Requirement:
Return exactly the lines from the one that contains "The spectrogram above" up to the last line of the listing, and nothing else.

Provided entries:
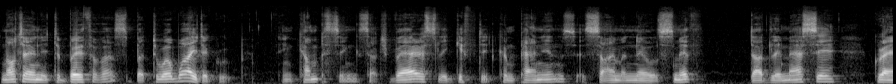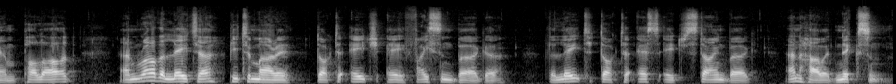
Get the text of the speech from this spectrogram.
not only to both of us, but to a wider group encompassing such variously gifted companions as Simon Nowell-Smith, Dudley Massey, Graham Pollard, and rather later Peter Murray, Dr. H. A. Feisenberger, the late Dr. S. H. Steinberg, and Howard Nixon.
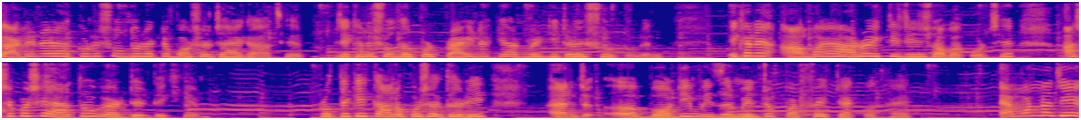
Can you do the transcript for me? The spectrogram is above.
গার্ডেনের এক সুন্দর একটা বসার জায়গা আছে, যেখানে সন্ধ্যার পর প্রায় নাকি আনবের গিটারের সুর তোলেন। এখানে আমায় আরও একটি জিনিস অবাক করছে, আশেপাশে এত গার্ডদের দেখে। প্রত্যেকেই কালো পোশাকধারী অ্যান্ড বডি মেজারমেন্টও পারফেক্ট এক কথায়। এমন না যে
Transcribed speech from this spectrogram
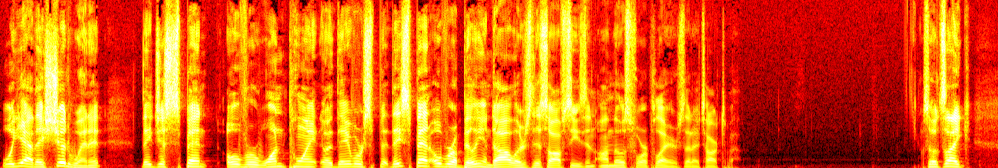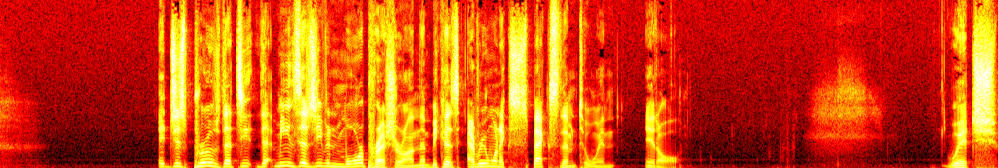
Well, yeah, they should win it. They just spent over one point. They were they spent over a billion dollars this offseason on those four players that I talked about. So it's like it just proves that that means there's even more pressure on them because everyone expects them to win it all. Which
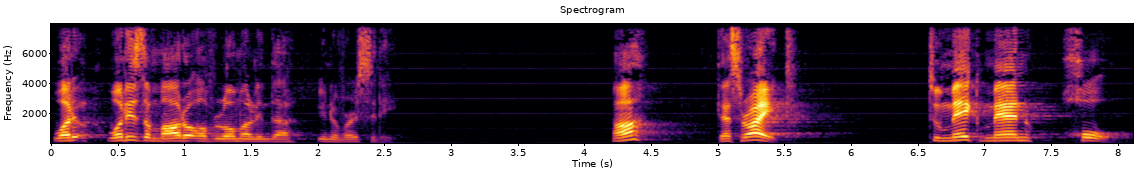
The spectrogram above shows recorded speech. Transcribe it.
What, what is the motto of Loma Linda University? Huh? That's right. To make men whole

Solution to the problem:
The spectrogram above shows recorded speech. Transcribe it.
What, what is the motto of Loma Linda University? Huh? That's right. To make men whole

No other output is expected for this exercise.